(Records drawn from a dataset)
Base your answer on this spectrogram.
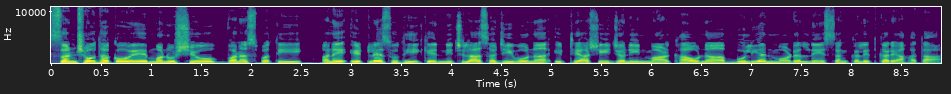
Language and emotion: Gujarati, neutral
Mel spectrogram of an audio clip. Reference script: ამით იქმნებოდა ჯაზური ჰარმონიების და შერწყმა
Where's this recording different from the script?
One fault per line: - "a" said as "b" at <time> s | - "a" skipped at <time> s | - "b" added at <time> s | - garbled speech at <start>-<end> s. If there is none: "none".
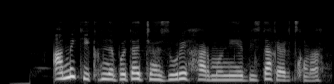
none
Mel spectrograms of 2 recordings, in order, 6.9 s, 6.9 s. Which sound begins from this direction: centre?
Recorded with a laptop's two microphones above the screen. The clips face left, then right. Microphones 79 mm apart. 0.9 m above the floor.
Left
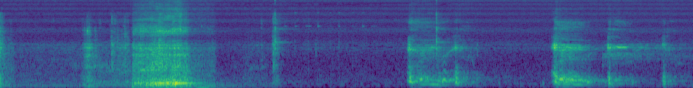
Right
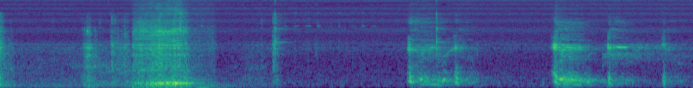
A cough, at 4.1 s.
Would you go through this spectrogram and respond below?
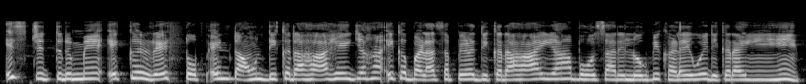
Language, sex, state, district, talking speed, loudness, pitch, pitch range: Hindi, female, Madhya Pradesh, Bhopal, 215 wpm, -13 LUFS, 235 Hz, 220-255 Hz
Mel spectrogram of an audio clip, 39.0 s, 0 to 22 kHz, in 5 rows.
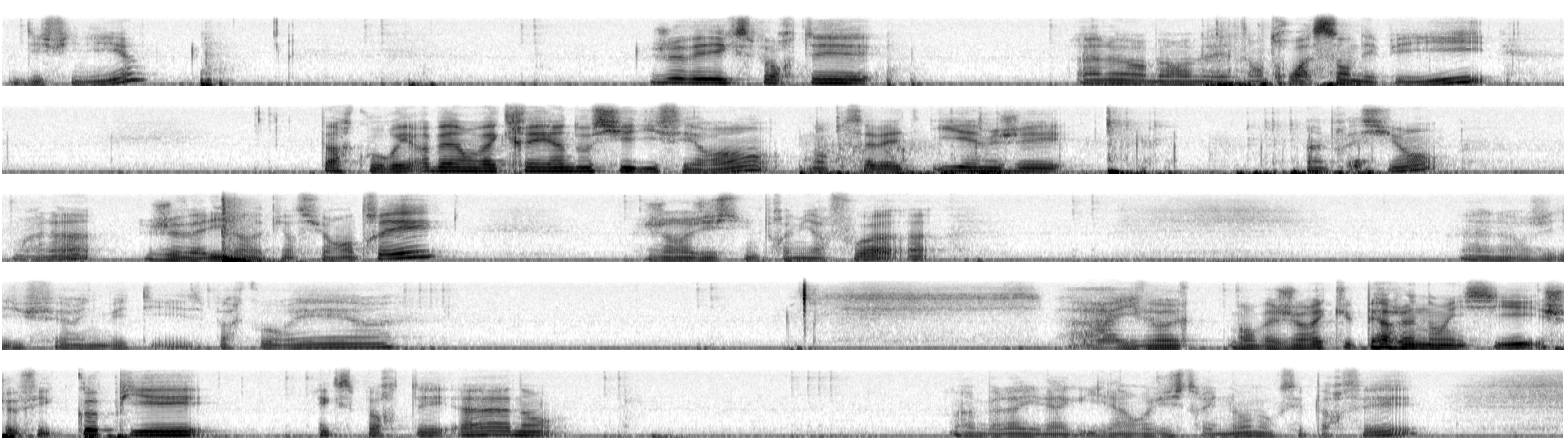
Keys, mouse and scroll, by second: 0.3 click, 2.0 click, 2.8 click, 4.1 click, 5.5 click, 6.2 KP_3, 6.5 KP_0, 6.8 Tab, 9.3 click, 11.3 click, 12.6 i, 12.9 g, 13.9-15.0 typing, 16.9 KP_Enter, 18.9 click, 21.1 click, 24.5 click, 25.7 click, 27.1 click, 28.7 click, 29.7 click, 30.2-31.5 drag, 31.9 ctrl+c, 32.9 click, 34.5 click, 35.4 click, 37.2 click.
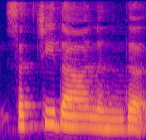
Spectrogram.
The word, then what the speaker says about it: ಸಚ್ಚಿದಾನಂದಂ: ಕೃಷ್ಣೌ ವಂದೇ ಜಗದ್ಗುರುಂ ಯೋಗೇಶಂ ಸಚ್ಚಿದಾನಂದಂ ಇಲ್ಲಿ ಸಚ್ಚಿದಾನಂದ ದದ ನಂತರ ಬಂದ ಅನುಸ್ವಾರ ಅನುನಾಸಿಕ ವದ ಉಚ್ಚಾರಣೆ ಅಂದ್ರೆ ಮೂಗಿನಿಂದ ವದ ಉಚ್ಚಾರಣೆ ಸಚ್ಚಿದಾನಂದಂ ವಾಸುದೇವಂ ವ್ರಜಪ್ರಿಯಂ ವಾಸುದೇವಂ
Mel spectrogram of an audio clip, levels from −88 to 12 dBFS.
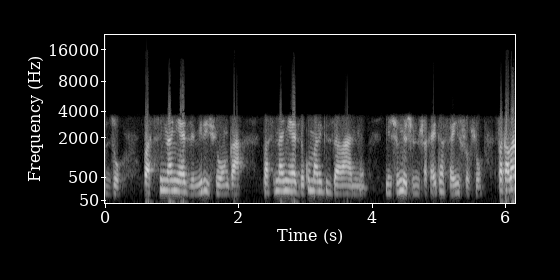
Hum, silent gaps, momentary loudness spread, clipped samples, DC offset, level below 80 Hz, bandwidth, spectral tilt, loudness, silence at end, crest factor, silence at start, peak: none; none; 15 LU; under 0.1%; under 0.1%; -58 dBFS; 8.6 kHz; -5.5 dB/octave; -16 LUFS; 0 s; 16 dB; 0 s; 0 dBFS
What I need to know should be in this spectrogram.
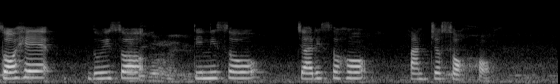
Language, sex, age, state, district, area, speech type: Odia, female, 18-30, Odisha, Malkangiri, urban, spontaneous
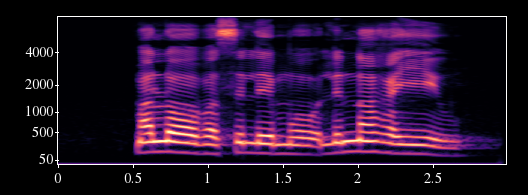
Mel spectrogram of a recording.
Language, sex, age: Northern Sotho, male, 20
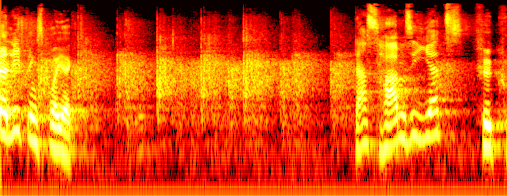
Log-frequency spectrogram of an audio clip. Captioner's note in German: Beifall Freie Demokraten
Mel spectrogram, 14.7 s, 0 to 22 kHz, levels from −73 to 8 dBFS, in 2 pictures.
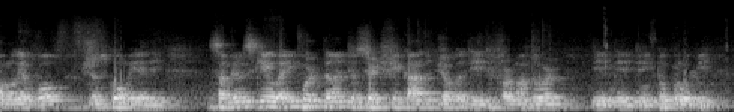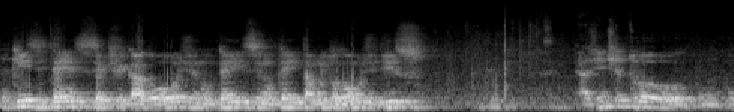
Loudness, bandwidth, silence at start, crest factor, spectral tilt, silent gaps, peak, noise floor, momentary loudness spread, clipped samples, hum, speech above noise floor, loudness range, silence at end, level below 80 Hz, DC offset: -12 LUFS; 9.6 kHz; 0 s; 12 dB; -8.5 dB/octave; none; 0 dBFS; -35 dBFS; 11 LU; 0.1%; none; 24 dB; 5 LU; 0 s; -52 dBFS; under 0.1%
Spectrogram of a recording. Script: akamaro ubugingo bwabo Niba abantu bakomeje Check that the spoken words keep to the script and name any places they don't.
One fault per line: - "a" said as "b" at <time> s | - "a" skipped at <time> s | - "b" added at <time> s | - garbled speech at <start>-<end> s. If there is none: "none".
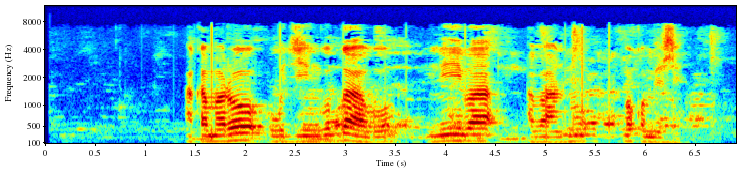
none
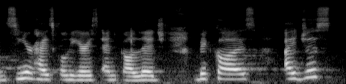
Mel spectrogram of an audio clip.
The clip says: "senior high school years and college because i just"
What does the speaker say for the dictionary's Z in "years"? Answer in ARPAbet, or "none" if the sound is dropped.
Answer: S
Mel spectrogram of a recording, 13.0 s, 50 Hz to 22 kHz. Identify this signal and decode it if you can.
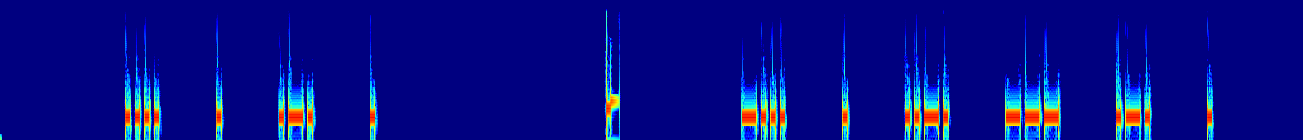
Morse code, heard as a keyed tone, about 25 wpm, spaced as for 12 wpm, 700 Hz. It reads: HERE BEFORE
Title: 4x Character Spacing - Top 300 Words - 25wpm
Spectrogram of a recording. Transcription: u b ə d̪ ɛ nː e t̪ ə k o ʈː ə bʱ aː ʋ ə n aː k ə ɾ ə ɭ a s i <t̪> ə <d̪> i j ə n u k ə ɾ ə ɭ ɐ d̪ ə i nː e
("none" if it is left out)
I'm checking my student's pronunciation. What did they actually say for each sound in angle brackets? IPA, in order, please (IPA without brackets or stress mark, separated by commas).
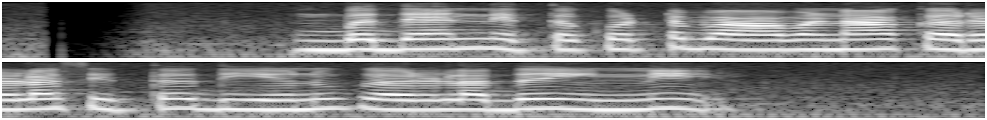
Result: t̪, d̪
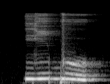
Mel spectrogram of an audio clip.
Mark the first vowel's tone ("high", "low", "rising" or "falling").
high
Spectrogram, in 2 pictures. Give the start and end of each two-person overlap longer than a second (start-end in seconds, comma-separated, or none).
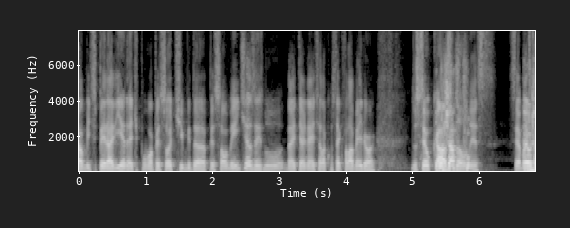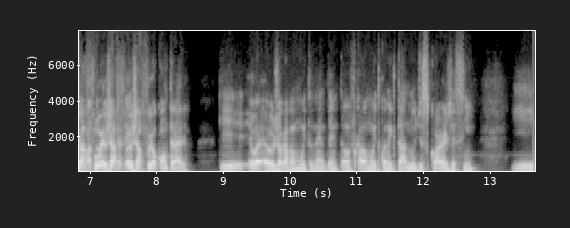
6.7-7.9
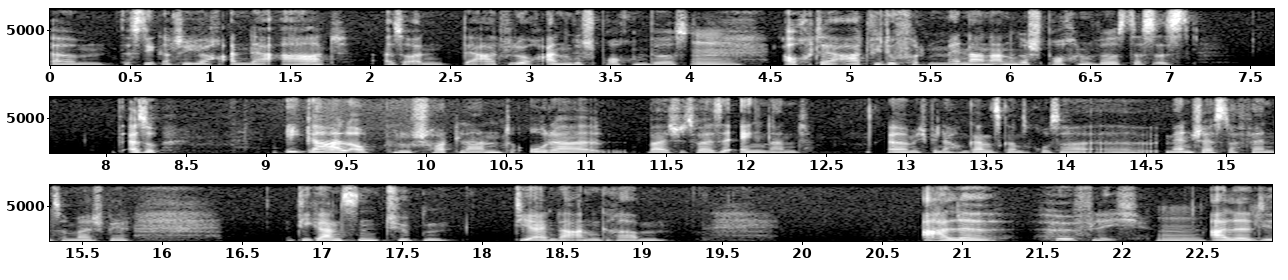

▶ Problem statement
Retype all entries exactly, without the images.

▶ Response area
Base your answer on this spectrogram.
Language and emotion: Gujarati, neutral
Mel spectrogram of an audio clip. Reference script: ამით იქმნებოდა ჯაზური ჰარმონიების და შერწყმა
Where's this recording different from the script?
One fault per line: - "a" said as "b" at <time> s | - "a" skipped at <time> s | - "b" added at <time> s | - garbled speech at <start>-<end> s. If there is none: "none".
none
Mel spectrograms of 2 recordings, in order, 6.9 s, 6.9 s. Which sound begins from this direction: centre?
Recorded with a laptop's two microphones above the screen. The clips face left, then right. Microphones 79 mm apart. 0.9 m above the floor.
Left
Right
A cough, at 4.1 s.
Would you go through this spectrogram and respond below?
Language, sex, state, district, talking speed, loudness, pitch, pitch range: Hindi, female, Madhya Pradesh, Bhopal, 215 wpm, -13 LUFS, 235 Hz, 220-255 Hz
Mel spectrogram of an audio clip, 39.0 s, 0 to 22 kHz, in 5 rows.
Keys, mouse and scroll, by second: 0.3 click, 2.0 click, 2.8 click, 4.1 click, 5.5 click, 6.2 KP_3, 6.5 KP_0, 6.8 Tab, 9.3 click, 11.3 click, 12.6 i, 12.9 g, 13.9-15.0 typing, 16.9 KP_Enter, 18.9 click, 21.1 click, 24.5 click, 25.7 click, 27.1 click, 28.7 click, 29.7 click, 30.2-31.5 drag, 31.9 ctrl+c, 32.9 click, 34.5 click, 35.4 click, 37.2 click.
Spectrogram.
The word, then what the speaker says about it: ಸಚ್ಚಿದಾನಂದಂ: ಕೃಷ್ಣೌ ವಂದೇ ಜಗದ್ಗುರುಂ ಯೋಗೇಶಂ ಸಚ್ಚಿದಾನಂದಂ ಇಲ್ಲಿ ಸಚ್ಚಿದಾನಂದ ದದ ನಂತರ ಬಂದ ಅನುಸ್ವಾರ ಅನುನಾಸಿಕ ವದ ಉಚ್ಚಾರಣೆ ಅಂದ್ರೆ ಮೂಗಿನಿಂದ ವದ ಉಚ್ಚಾರಣೆ ಸಚ್ಚಿದಾನಂದಂ ವಾಸುದೇವಂ ವ್ರಜಪ್ರಿಯಂ ವಾಸುದೇವಂ
Mel spectrogram of an audio clip, levels from −88 to 12 dBFS.
Hum, silent gaps, momentary loudness spread, clipped samples, DC offset, level below 80 Hz, bandwidth, spectral tilt, loudness, silence at end, crest factor, silence at start, peak: none; none; 15 LU; under 0.1%; under 0.1%; -58 dBFS; 8.6 kHz; -5.5 dB/octave; -16 LUFS; 0 s; 16 dB; 0 s; 0 dBFS
What I need to know should be in this spectrogram.
Language, sex, age, state, district, area, speech type: Odia, female, 18-30, Odisha, Malkangiri, urban, spontaneous
Mel spectrogram of a recording.
Language, sex, age: Northern Sotho, male, 20
Log-frequency spectrogram of an audio clip. Captioner's note in German: Beifall Freie Demokraten
Mel spectrogram, 14.7 s, 0 to 22 kHz, levels from −73 to 8 dBFS, in 2 pictures.
Loudness, bandwidth, silence at start, crest factor, spectral tilt, silent gaps, peak, noise floor, momentary loudness spread, clipped samples, hum, speech above noise floor, loudness range, silence at end, level below 80 Hz, DC offset: -12 LUFS; 9.6 kHz; 0 s; 12 dB; -8.5 dB/octave; none; 0 dBFS; -35 dBFS; 11 LU; 0.1%; none; 24 dB; 5 LU; 0 s; -52 dBFS; under 0.1%
Spectrogram of a recording. Script: akamaro ubugingo bwabo Niba abantu bakomeje Check that the spoken words keep to the script and name any places they don't.
One fault per line: - "a" said as "b" at <time> s | - "a" skipped at <time> s | - "b" added at <time> s | - garbled speech at <start>-<end> s. If there is none: "none".
none
Mel spectrogram of an audio clip.
The clip says: "senior high school years and college because i just"
What does the speaker say for the dictionary's Z in "years"? Answer in ARPAbet, or "none" if the sound is dropped.
Answer: S
Mel spectrogram of a recording, 13.0 s, 50 Hz to 22 kHz. Identify this signal and decode it if you can.
Morse code, heard as a keyed tone, about 25 wpm, spaced as for 12 wpm, 700 Hz. It reads: HERE BEFORE
Title: 4x Character Spacing - Top 300 Words - 25wpm
Spectrogram of a recording. Transcription: u b ə d̪ ɛ nː e t̪ ə k o ʈː ə bʱ aː ʋ ə n aː k ə ɾ ə ɭ a s i <t̪> ə <d̪> i j ə n u k ə ɾ ə ɭ ɐ d̪ ə i nː e
("none" if it is left out)
I'm checking my student's pronunciation. What did they actually say for each sound in angle brackets? IPA, in order, please (IPA without brackets or stress mark, separated by commas).
Result: t̪, d̪
Mel spectrogram of an audio clip.
Mark the first vowel's tone ("high", "low", "rising" or "falling").
high
Spectrogram, in 2 pictures. Give the start and end of each two-person overlap longer than a second (start-end in seconds, comma-separated, or none).
6.7-7.9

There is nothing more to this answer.